Michael Scarborough and Ryan Ballmer, co-authors of Global Knowledge ITIL courseware, discuss the difference between ITIL Capability courses and ITIL Lifecycle courses.
In this report, I've reviewed the 15 most popular certifications according to our more than 12,000 North American respondents to our annual IT Skills and Salary Survey. For each certification, you'll find a brief description, the average salary, and some insight into why it is popular.
You know you need to invest in training, but how do you get the best return on investment (ROI) from your training dollars? To help you make smart training decisions, we've put together this guide, which illustrates some alternative and little-known payment options, the types of discounts and promotions available with training and a suggested list of courses that give you excellent value.
A gap analysis is a tool that ITIL recommends organizations use to compare their current state to some future desired state.
Co-authors Michael Scarborough and Ryan Ballmer discuss some key differences in the new Global Knowledge ITIL courseware.
Michael Scarborough and Ryan Ballmer, co-authors of Global Knowledge ITIL courseware, discuss why ITIL is important to businesses.
Traditionally, ITIL and TOGAF professionals have been part of different teams within an organization. Due to the ongoing alignment of business and IT, these professionals now often find themselves on the same team. Because of this crossover, there is a growing trend towards organization of work based on multiple best practice models.
Many I&O leaders and customers see little value from investments in ITIL. Not getting the Return on Investment (ROI) you expect normally comes from using ITIL incorrectly. You, your staff, and your customers must share the same goals and understand exactly what to expect from your ITIL investments. The goal of ITIL is not “business and IT alignment” or “competitive advantage from IT investments.” Instead, its first goal is to stabilize service operation. This builds a base for the second goal: increasing value through service optimization. You must have clear-cut, documented, and managed expectations for each activity, and order is vital. Success requires that you stabilize service delivery before trying to optimize. Focusing on the correct goal and linking each ITIL task to that goal is the correct use of ITIL.
ITIL is generally not prescriptive.
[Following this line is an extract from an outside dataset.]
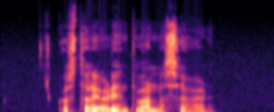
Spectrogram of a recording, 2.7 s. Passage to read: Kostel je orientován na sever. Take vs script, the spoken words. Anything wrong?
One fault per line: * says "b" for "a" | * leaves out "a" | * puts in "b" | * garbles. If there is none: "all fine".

In reality, the CSI Register at any given organization might look significantly different than the example given in the CSI book. The fields given in this example are important.